(Aug. 27, 2001) - Okay, I admit it. I drafted J.J. Johnson last year. Faced with the choice between Johnson and Lamar Smith, who were locked in a tight battle to become Miami's starting tailback, I took one look at Johnson's 85 yards in the team's preseason finale (Smith, who already had a reputation for being injury-prone, sat out the game nursing a sore calf) and decided he was the better choice.
Turns out that Smith was named the starter that day. Smith said he was surprised, but not half as surprised as I was.
Smith went on to tally 1,139 rushing yards and 16 total touchdowns. Johnson had 168 rushing yards and 1 touchdown.

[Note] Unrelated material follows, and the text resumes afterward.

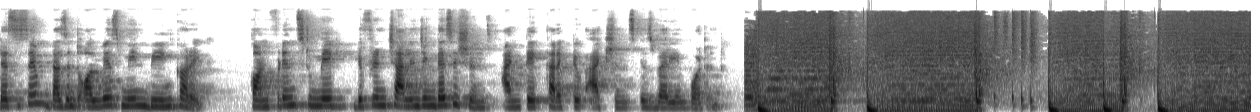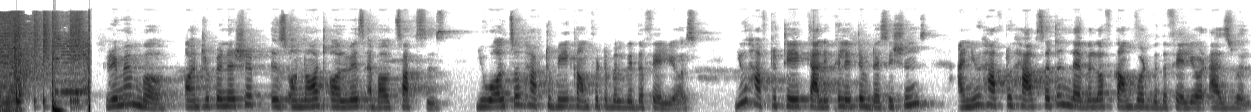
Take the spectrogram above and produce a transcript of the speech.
Decisive doesn't always mean being correct. Confidence to make different challenging decisions and take corrective actions is very important. Remember, entrepreneurship is not always about success. You also have to be comfortable with the failures. You have to take calculative decisions and you have to have certain level of comfort with the failure as well.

Don't make my mistake...
Remove the guesswork from Draft Day
Do your homework. There's no shortage of up-to-date material on the Web and lots of expert analysis, including that of NFL.com's own Gil Brandt, the former personnel guru of the Dallas Cowboys.
But go the extra yard and do your own research, too. Had I read the Florida newspapers only hours before our draft last year, I would have known that

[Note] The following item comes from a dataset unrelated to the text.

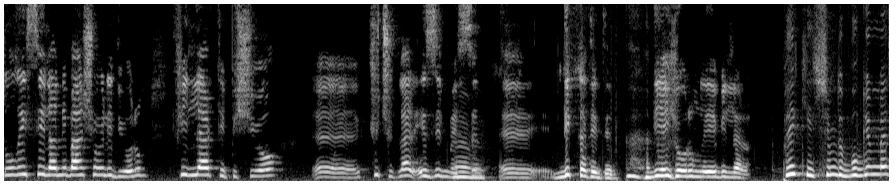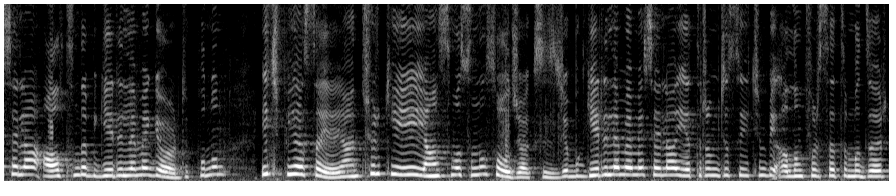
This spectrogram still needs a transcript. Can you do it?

Smith still had the inside track for the Miami job even after sitting out that last preseason game. How do you get to the local papers? You can go directly to any newspaper site on the Web, using a search engine for guidance. Some fantasy sites even have links to hometown papers.
Better yet, streamline the process yourself by going to a site such as newspaperlinks.com, the Newspaper Association of America's gateway to papers around the country, and find papers in NFL markets. Bookmark the pro football pages and keep them in a separate folder (the procedure differs slightly depending on your browser, but it's relatively simple). It will take some effort up front, but even long after Draft Day, you'll refer to the pages when it comes to setting your lineup each week. The investment of time is worth it.
Speaking of investments, remember that's what rookies are. By definition, investments are for the future. So, on Draft Day...
Don't rely on rookies
That's not a knock on first-year players. It's the nature of fantasy football, which doesn't afford you the luxury of waiting for a player to develop. Sure, one or two rookies will make a big fantasy impact this year, but let the other owners in your league burn high picks trying to guess which ones. Remember Peter Warrick? Plaxico Burress? Thomas Jones? Shaun
Alexander? Sebastian Janikowski? All probably were drafted way too high in your league last year. The biggest impact rookie of 2000 was draft pick number 189, Denver's Mike Anderson, who began the season as the Broncos' third-string running back and wasn't even drafted in most leagues.
Disclaimer: "Running back is the one position in the NFL where guys can play sooner," Vikings coach Dennis Green says. Green just happens to have one rookie who figures to play soon in speedy Michael Bennett. And Green just happens to be the coach for whom wide receiver Randy Moss burst onto the scene as a rookie in 1998 and quarterback Daunte Culpepper emerged last year, even though he hadn't thrown an NFL pass entering the season. Makes you wonder if there's something to Green's approach. Which brings us to...
Draft the system
Think Broncos, Rams, Vikings, Colts, 49ers. Denver has had three different 1,000-yard rushers in three seasons. And quarterback Gus Frerotte stepped in for injured Brian Griese last season and passed for 462 yards and 5 touchdowns in one game against San Diego.
When Kurt Warner was injured in St. Louis, the Rams didn't miss a beat statistically. Trent Green took over and passed for 15 touchdowns in six games. Of course, when Green was injured the year before, we all know what Warner did.
Warner is one of those players around whom you can build your squad. Which reminds me...
Make sure you get a franchise player
Brilliant advice. As if you're going to pass up an Edgerrin James or Marshall Faulk or Warner or Peyton Manning. But the point is: Make your initial picks count. The early rounds are not the time to go out on a limb or act on the hunch that this will be someone's breakout year. Get players you can rely on each week before taking any chances. Then...
Follow your game plan
Decide ahead of time which players you really want at a given position and which players you can live with at others. If there are only two or three quarterbacks you really want, but a dozen wide receivers you rate almost equally, grab the quarterback. There's time to wait on the receivers.
Obviously, you'll have to make adjustments as the draft unfolds, but take the initiative. Don't let other owners dictate your team.
After all, once the season starts, too many things are out of your control: injuries, coaches' decisions, bad luck. Draft Day is the one time when you are totally in control. So make the most of it. Stick with your blueprint.
Then, when it's all over, you can light a ceremonial cigar and quote George Peppard as the immortal Col. John (Hannibal) Smith of the A-Team: "I love it when a plan comes together!"